Will Labour lose in Manchester Gorton?

The death of Gerald Kaufman will trigger a by-election in his Manchester Gorton seat, which has been Labour-held since 1935.

Coming so soon after the disappointing results in Copeland – where the seat was lost to the Tories – and Stoke – where the party lost vote share – some overly excitable commentators are talking up the possibility of an upset in the Manchester seat.

But Gorton is very different to Stoke-on-Trent and to Copeland. The Labour lead is 56 points, compared to 16.5 points in Stoke-on-Trent and 6.5 points in Copeland. (As I’ve written before and will doubtless write again, it’s much more instructive to talk about vote share rather than vote numbers in British elections. Most of the country tends to vote in the same way even if they vote at different volumes.)

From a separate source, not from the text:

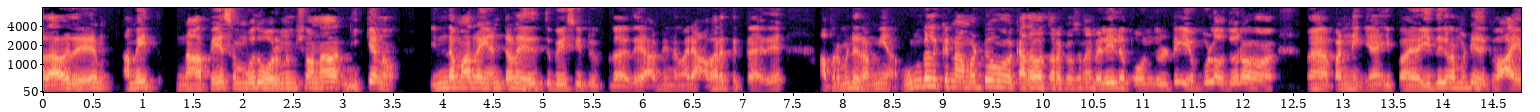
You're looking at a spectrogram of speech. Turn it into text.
அதாவது அமித் நான் பேசும்போது ஒரு நிமிஷம்னா நிக்கணும். இந்த மாதிரி என்கிட்டலாம் எதிர்த்து பேசிட்டு இருக்கக்கூடாது அப்படின்ற மாதிரி அவரை திட்டுறாரு. அப்புறமேட்டு ரம்யா உங்களுக்கு நான் மட்டும் கதவை திறக்க சொன்னா வெளியில போன்னு சொல்லிட்டு எவ்வளவு தூரம் பண்ணீங்க? இப்ப இதுகளை மட்டும் எதுக்கு வாயை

That 47 per cent of the seat's residents come from a non-white background and that the Labour party holds every council seat in the constituency only adds to the party's strong position here. 

But that doesn’t mean that there is no interest to be had in the contest at all. That the seat voted heavily to remain in the European Union – around 65 per cent according to Chris Hanretty’s estimates – will provide a glimmer of hope to the Liberal Democrats that they can finish a strong second, as they did consistently from 1992 to 2010, before slumping to fifth in 2015.

How they do in second place will inform how jittery Labour MPs with smaller majorities and a history of Liberal Democrat activity are about Labour’s embrace of Brexit.

They also have a narrow chance of becoming competitive should Labour’s selection turn acrimonious. The seat has been in special measures since 2004, which means the selection will be run by the party’s national executive committee, though several local candidates are tipped to run, with Afzal Khan,  a local MEP, and Julie Reid, a local councillor, both expected to run for the vacant seats.

It’s highly unlikely but if the selection occurs in a way that irritates the local party or provokes serious local in-fighting, you can just about see how the Liberal Democrats give everyone a surprise. But it’s about as likely as the United States men landing on Mars any time soon – plausible, but far-fetched. 

Stephen Bush is special correspondent at the New Statesman. His daily briefing, Morning Call, provides a quick and essential guide to British politics.